-- What the task asks --
What you give back should be exactly the lines from the one with "Spectrogram of a recording, in 3 pictures." through the final line of the material, pictures removed; please add nothing.

-- Supplied information --

════════════════

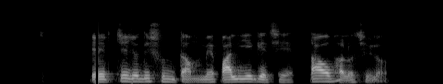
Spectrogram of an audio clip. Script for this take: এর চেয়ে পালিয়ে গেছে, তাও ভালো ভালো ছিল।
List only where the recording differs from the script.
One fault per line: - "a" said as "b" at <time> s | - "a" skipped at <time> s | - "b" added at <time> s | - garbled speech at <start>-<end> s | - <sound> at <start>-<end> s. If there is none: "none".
- dropout at 1.0-1.0 s
- "যদি শুনতাম মেয়ে" added at 1.3 s
- "ভালো" skipped at 3.5 s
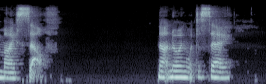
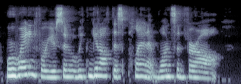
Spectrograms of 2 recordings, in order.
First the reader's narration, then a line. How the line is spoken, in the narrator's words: Trisha yelled at me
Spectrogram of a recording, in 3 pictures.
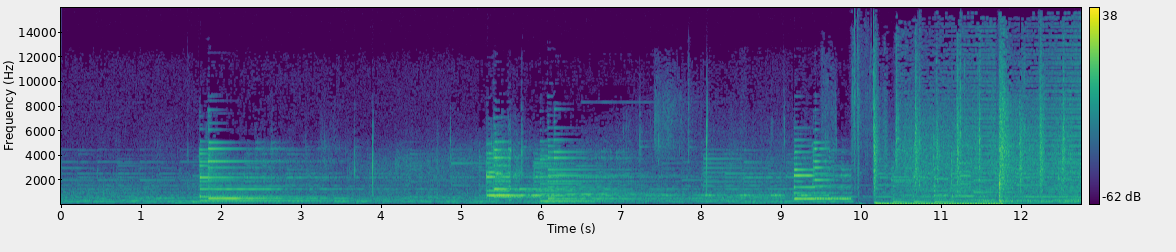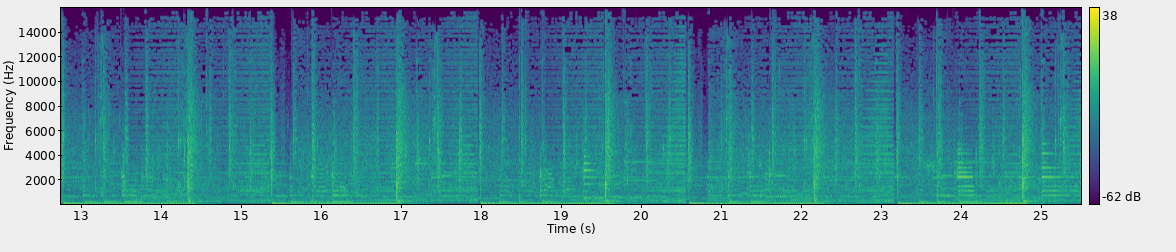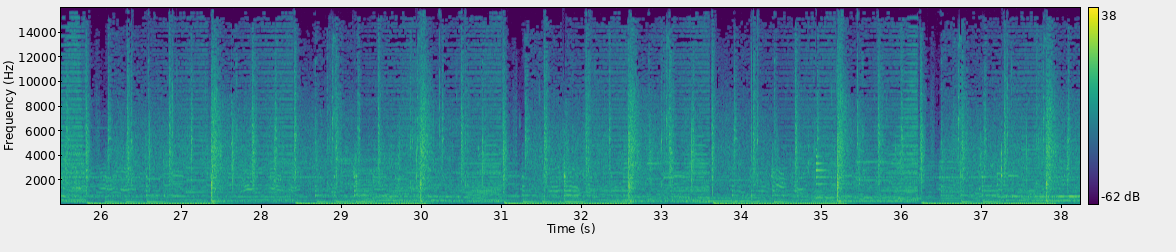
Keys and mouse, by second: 0.9 double click, 3.5 alt+click, 4.8-5.1 typing, 6.7 double click, 12.0 ctrl+alt+click, 13.0 alt+click, 13.9 ctrl+alt+click, 15.3 f, 16.3 click, 21.8 typing, 22.8 double click, 28.2 shift+click, 31.7 shift+click, 31.9 c, 33.4 double click, 37.2 double click, 37.5 ctrl+click.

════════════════

-- Final answer --
Spectrogram of a recording, in 3 pictures.
Keys and mouse, by second: 0.9 double click, 3.5 alt+click, 4.8-5.1 typing, 6.7 double click, 12.0 ctrl+alt+click, 13.0 alt+click, 13.9 ctrl+alt+click, 15.3 f, 16.3 click, 21.8 typing, 22.8 double click, 28.2 shift+click, 31.7 shift+click, 31.9 c, 33.4 double click, 37.2 double click, 37.5 ctrl+click.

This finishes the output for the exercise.